Volunteer says more help needed out EastOn his first deployment as a American Red Cross volunteer, Dave Smette helped drive an emergency response vehicle 1,700 miles to New Jersey, where he helped serve thousands of meals to people stricken by Superstorm Sandy.
By: Kari Lucin, The Jamestown Sun
On his first deployment as a American Red Cross volunteer, Dave Smette helped drive an emergency response vehicle 1,700 miles to New Jersey, where he helped serve thousands of meals to people stricken by Superstorm Sandy.
Smette returned to Jamestown late Tuesday night, leaving the ERV behind for the next wave of volunteers to take over, distributing food on an East Coast still in the initial stages of disaster recovery.
“More people should consider volunteering for Red Cross,” Smette said. “It gives you a good feeling of helping out, but it’s also exciting.”
As of midnight Wednesday, the Red Cross had sent out 8,800 trained volunteers, and more than 300 feeding trucks were feeding people there. Eight shelters remain in operation in New Jersey and New York, with more than 1,000 people in them.
More than 5.8 million meals have been served, many by volunteers just like Smette and his fellow volunteer, Melissa Shepard, of Dickinson, N.D., who took turns driving the ERV from Minot.
The ERV closely resembles an ambulance from the outside, but it serves as a feeding truck, distributing hot food, self-heating meals and drinkable water.

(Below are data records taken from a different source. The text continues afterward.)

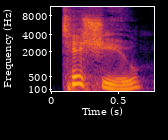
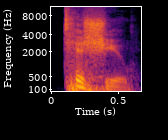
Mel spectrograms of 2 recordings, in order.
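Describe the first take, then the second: First: The word is said with an odd pitch pattern. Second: The word is said with a natural pitch pattern. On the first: It may point the listener toward the wrong idea. The speaker calls it wrong. "I had a bad inflection on that" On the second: It points the listener toward the intended idea. The speaker calls it right. "I had to correct where I was sending you"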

The food doesn’t just magically appear in the ERV, however. To get food to the right place, supply semi trucks first had to deliver the food from outside the area, to a kitchen set up in a large open area originally meant for training firefighters.
That kitchen is located in a large tent, and it is operated by the Southern Baptist Convention, in partnership with the Red Cross. When a winter storm moved in during Sandy’s aftermath, the tent was closed and heated with propane.

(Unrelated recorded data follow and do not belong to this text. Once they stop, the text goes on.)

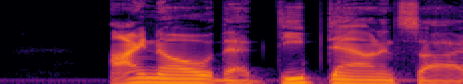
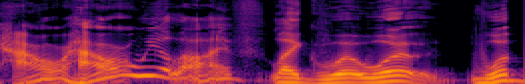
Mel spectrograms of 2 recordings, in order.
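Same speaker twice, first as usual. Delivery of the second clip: stunned disbelief; 6 semitones higher than usual. Retold or imitated. Texting friend in disbelief.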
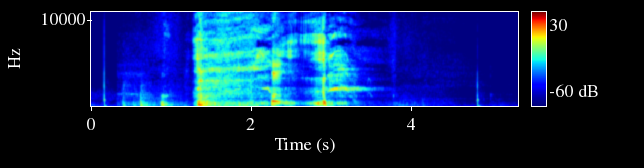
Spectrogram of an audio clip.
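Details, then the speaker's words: Acted, simulated coughing fit by an adult in a comedy skit: a harsh, drawn-out fit with strained, noisy bursts after a few brief sounds. "that's what that's what happens when you have too many sweets when you have fizzy drinks when you don't take care of yourself"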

In the kitchen, the Baptist volunteers cook and prepare food, typically three different food items per meal — stew, chili, mashed potatoes, fruit and more. All that food is distributed in large containers to the 15 ERVs associated with the kitchen.

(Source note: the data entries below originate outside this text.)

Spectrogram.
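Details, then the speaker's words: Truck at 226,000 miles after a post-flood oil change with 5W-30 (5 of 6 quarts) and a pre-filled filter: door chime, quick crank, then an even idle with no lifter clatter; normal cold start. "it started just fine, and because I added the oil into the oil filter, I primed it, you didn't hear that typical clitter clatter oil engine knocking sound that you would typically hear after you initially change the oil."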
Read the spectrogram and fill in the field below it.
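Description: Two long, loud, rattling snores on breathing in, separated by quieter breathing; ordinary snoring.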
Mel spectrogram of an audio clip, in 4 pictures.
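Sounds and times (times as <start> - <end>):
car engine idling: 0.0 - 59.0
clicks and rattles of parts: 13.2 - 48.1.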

Each ERV can hold 200 to 400 meals at a time, and each goes out twice a day, once for the noon meal and once for an evening meal.
In other words, that particular tent-kitchen distributes between 6,000 and 12,000 meals every single day, with volunteer cooks and volunteer ERV personnel.
“Everybody that I saw was ‘Oh wow, thank you, thank you, thank you!’” Smette said. “And some of them (were) coming up crying, and it gets a tear in your eye sometimes.”
At first, Smette’s team distributed food in Beachwood, N.J., which is not directly on the coast and did not receive the worst of Sandy’s wrath.
But winds felled many of Beachwood’s trees, some of which were massive and many of which tore down power lines, smashed cars and damaged homes, Smette said, adding “it really looked like a mess.” They had no electricity, and no heat unless there was a generator.
“They were very, very thankful for a hot meal in that area,” Smette said.
Already, power lines were being restored, he said, with convoys of linemen being brought from across the U.S., including Alabama.
Later, Smette’s group went to the Barrier Islands, which were hit even harder by the storm, as water washed over them, flooding homes and dragging sand, boats, cars and debris with it. The area had been filled with resorts and what Smette described as “fancy homes.”
There, the Red Cross helped feed the National Guard as they began to clean up. People were beginning to be allowed back into their homes, but only for a few hours at a time, and only to pick up some of their possessions in suitcases.
How to help
People still need help on the East Coast, and the best thing to donate is money, said Beth Dewald, executive director of the Buffalo Valley Chapter of the American Red Cross.
Donations to the American Red Cross can be made at its website, www.red cross.org. Designating the gift to “disaster relief” helps money get to wherever the need is greatest, Dewald said.
Donations of $10 can also be made by texting REDCROSS to 90999. More information is available at http://www.red cross.org/ND/Fargo.
Volunteers are also needed, especially people who can spend 14 days assisting at a disaster scene, but also those who can volunteer for 2-3 hours at a time in their hometowns.
For example, volunteers are needed to help families when homes burn down.
To volunteer with Buffalo Valley Chapter of the American Red Cross, call Dewald at 701-252-3550, ext. 2131.
Sun reporter Kari Lucin can be reached at 701-952-8453 or by email at